“The way we talk about it is if you’re at a show and you go outside and this person is smoking a cigarette in the parking lot and you talk to them for an hour,” Earthwurms, 23, said in an interview. “People always talk about three o’clock in the morning art conversations. That’s what we’re trying to capture.”
The pair launched the podcast in January, featuring interviews with local creators and discussions on artistic processes and philosophy. They join a variety of podcasts covering the Boston art scene — from “The Lonely Palette,” hosted by Tamar Avishai, the Museum of Fine Arts’s first podcaster-in-residence, to “Hoodgrown Aesthetic,” covering local artists of color, to “Last Seen,” a joint effort between the Globe and WBUR to explore the famed Gardner Museum heist.
“The Boston Art Podcast,” by comparison, is of the scrappy, DIY ilk, focusing on the preservation of unknown, emerging, and underground artists. The episodes, which range in length from under an hour to over two hours, are posted every Friday on YouTube and Spotify. The podcast is completely unedited and recorded with phones instead of professional microphones. “I think it adds a different level of rawness,” Earthwurms said.
The episodes are all structured as uninhibited, free-flowing conversations — either between the hosts and their guest, or between the hosts themselves — in all their awkward glory. But the stripped-down style has a purpose.
“There are a lot of artists that might not be here in the future, or that might not be doing what they’re doing right now, and they may not believe what they believe right now,” said Huntress, 25. “If we can ... pinpoint and record this one moment, that’s huge to me. I think that’s a beautiful thing.”
Recent guests include artist, designer, and roboticist Joe Taveras and painter, illustrator, and tattoo artist Lily Fay. At first, the guests were those in the hosts’ networks, but now, “we’re just kind of reaching out to everybody we can,” Earthwurms said.
“The times that we romanticize, like New York in the ’60s … really are just people that have really great ideas being in the same space and sharing art without worrying about profits,” said Earthwurms, who helped found art collaboratives at Quincy College and in their hometown of Plymouth. “The podcast is the way that I found that works the best for a non-physical space.”
In episodes, the hosts chew on topics like the intersection of portraiture and identity or review exhibits, like the “The Visitors” by Ragnar Kjartansson, on display at the Institute of Contemporary Art.
“I think that’s really the heart of someone’s art making process, is their story and the reasons why they’re doing it, not necessarily the product that they’re creating,” said Earthwurms, who worked as a membership sales representative at the MFA for two years until mid-2020.
Earthwurms and Huntress, who both live in Brighton, became friends over quarantine through developing “The Letter Project,” where they made collaborative drawings with each other through the mail.
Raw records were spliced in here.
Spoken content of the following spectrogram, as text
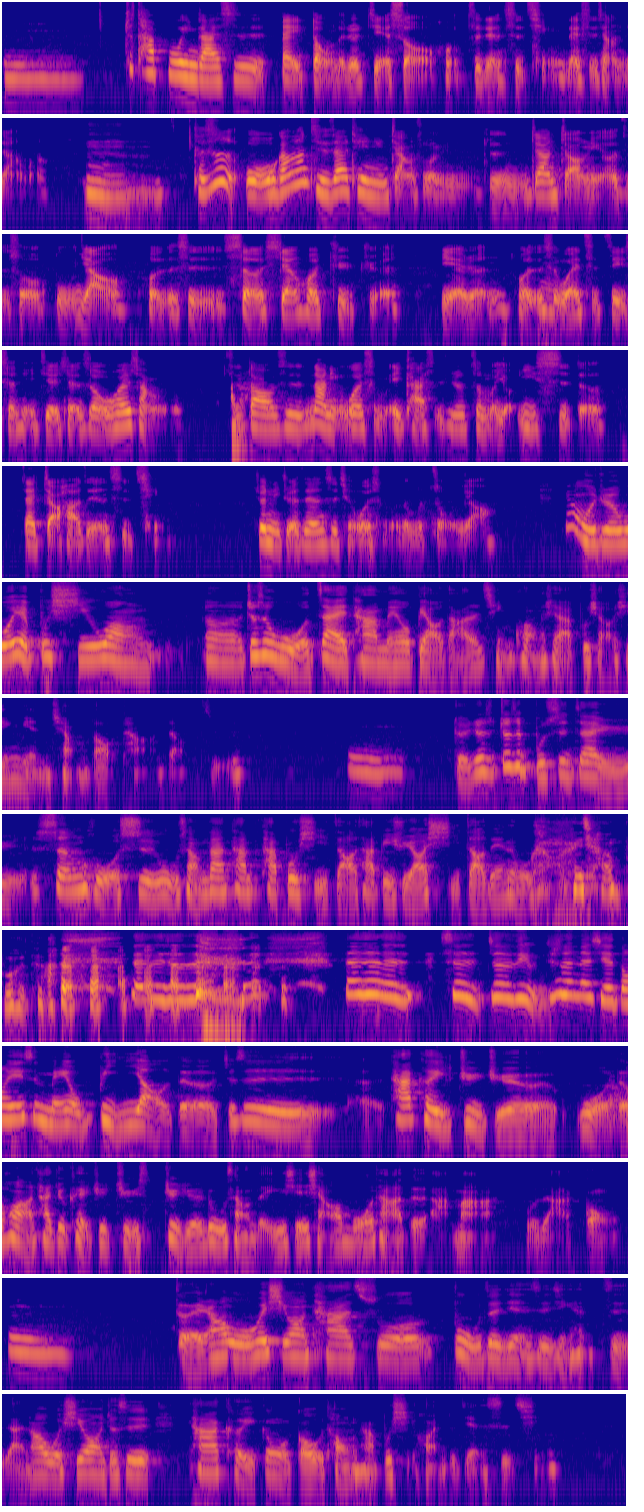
嗯，就他不应该是被动的就接受这件事情，类似像这样吗？嗯。可是我我刚刚其实，在听你讲说，就是你这样教你儿子说不要，或者是设限或拒绝别人，或者是维持自己身体界限的时候，我会想知道是，那你为什么一开始就这么有意识的在教他这件事情？就你觉得这件事情为什么那么重要？我觉得我也不希望，呃，就是我在他没有表达的情况下，不小心勉强到他这样子。嗯，对，就是就是不是在于生活事物上，但他他不洗澡，他必须要洗澡，但是我可能会强迫他。但是就是，但是是就是就是那些东西是没有必要的，就是呃，他可以拒绝我的话，他就可以去拒拒绝路上的一些想要摸他的阿妈或者阿公。嗯。对，然后我会希望他说不这件事情很自然，然后我希望就是他可以跟我沟通，他不喜欢这件事情。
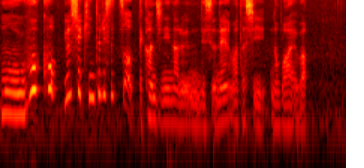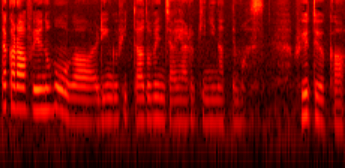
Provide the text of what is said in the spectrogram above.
もう動こうよっしゃ筋トレすっぞって感じになるんですよね私の場合は。だから冬の方がリングフィットアドベンチャーやる気になってます。冬というか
The podcast, Huntress said, came naturally after that.
At times on the podcast, the hosts are “radically vulnerable,” Huntress said, talking about their mental health and other personal topics.
“We’re showing ourselves as we actually are, our authentic selves in this moment. Just like we want to show Boston’s art as its authentic self as it is right now,” Huntress said. “We want to break through the artist statement and the PR press package and get to who these artists and these creators really are. So we do that [with] ourselves first.”
A chief goal of the podcast, Earthwurms said, is community-building, which includes establishing relationships with, lifting up, and documenting artists who don’t have the resources or infrastructure to dedicate themselves to their art full-time.
“People that probably aren’t going to wind up making it the focus of their life because they systemically can’t because of income, their backgrounds, whatever different hoops they have to jump through,” Earthwurms said, “I really want to shine a light on those people.”
Their audience is small — each episode garners about 20 to 50 listeners, according to Huntress — but a massive reach isn’t the hosts’ goal.
“If we’ve interviewed an artist, or talked about someone on the podcast ... and something good came of it from their life and they got to tell their story or be seen and actually tend to be taken seriously as an artist, just that alone is a victory to me,” Huntress said.